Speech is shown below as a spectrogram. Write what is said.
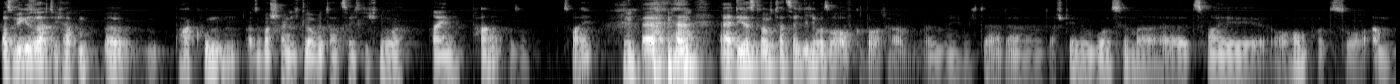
Also wie gesagt, ich habe ein äh, paar Kunden, also wahrscheinlich glaube ich tatsächlich nur ein Paar, also zwei, Hm. äh, die das glaube ich tatsächlich aber so aufgebaut haben. Also wenn ich mich da, da, da stehen im Wohnzimmer äh, zwei HomePods so am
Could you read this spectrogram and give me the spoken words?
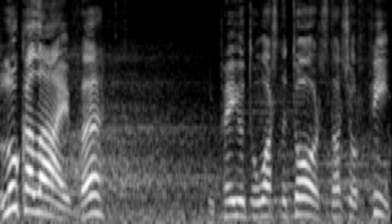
Look alive, huh? We pay you to wash the doors, not your feet.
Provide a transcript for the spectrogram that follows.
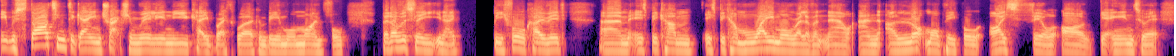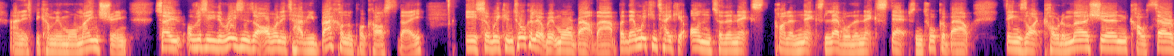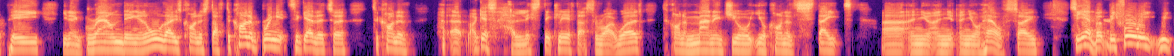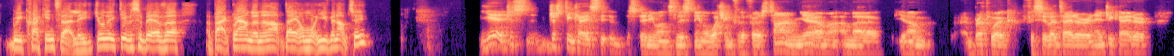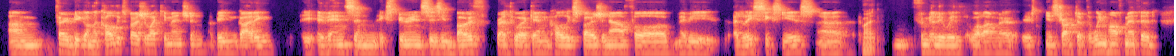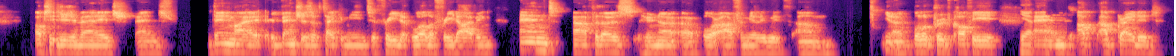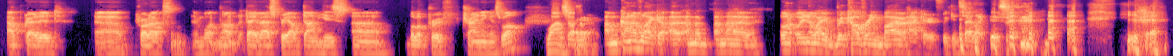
it was starting to gain traction really in the UK breath work and being more mindful. But obviously, you know, before COVID, um, it's become it's become way more relevant now, and a lot more people I feel are getting into it, and it's becoming more mainstream. So, obviously, the reasons that I wanted to have you back on the podcast today so we can talk a little bit more about that, but then we can take it on to the next kind of next level, the next steps, and talk about things like cold immersion, cold therapy, you know, grounding, and all those kind of stuff to kind of bring it together to to kind of uh, I guess holistically, if that's the right word, to kind of manage your your kind of state uh, and your and your and your health. So so yeah. But before we we we crack into that league, do you want to give us a bit of a, a background and an update on what you've been up to? Yeah, just just in case anyone's listening or watching for the first time. Yeah, I'm a, I'm a you know I'm a breathwork facilitator and educator. I'm very big on the cold exposure, like you mentioned. I've been guiding events and experiences in both breathwork and cold exposure now for maybe at least six years. Uh, right. Familiar with, well, I'm an instructor of the Wim Hof method, Oxygen Advantage, and then my adventures have taken me into free world of free diving. And uh, for those who know uh, or are familiar with um, you know, bulletproof coffee Yeah. and up, upgraded, upgraded uh, products and, and whatnot. Dave Asprey, I've done his uh, bulletproof training as well. Wow. So I'm kind of like a, I'm a I'm a in a way recovering biohacker, if we can say like this. yeah,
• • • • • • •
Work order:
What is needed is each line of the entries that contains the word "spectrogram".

Answer to the exercise:
Speech is shown below as a spectrogram. Write what is said.
Could you read this spectrogram and give me the spoken words?
Provide a transcript for the spectrogram that follows.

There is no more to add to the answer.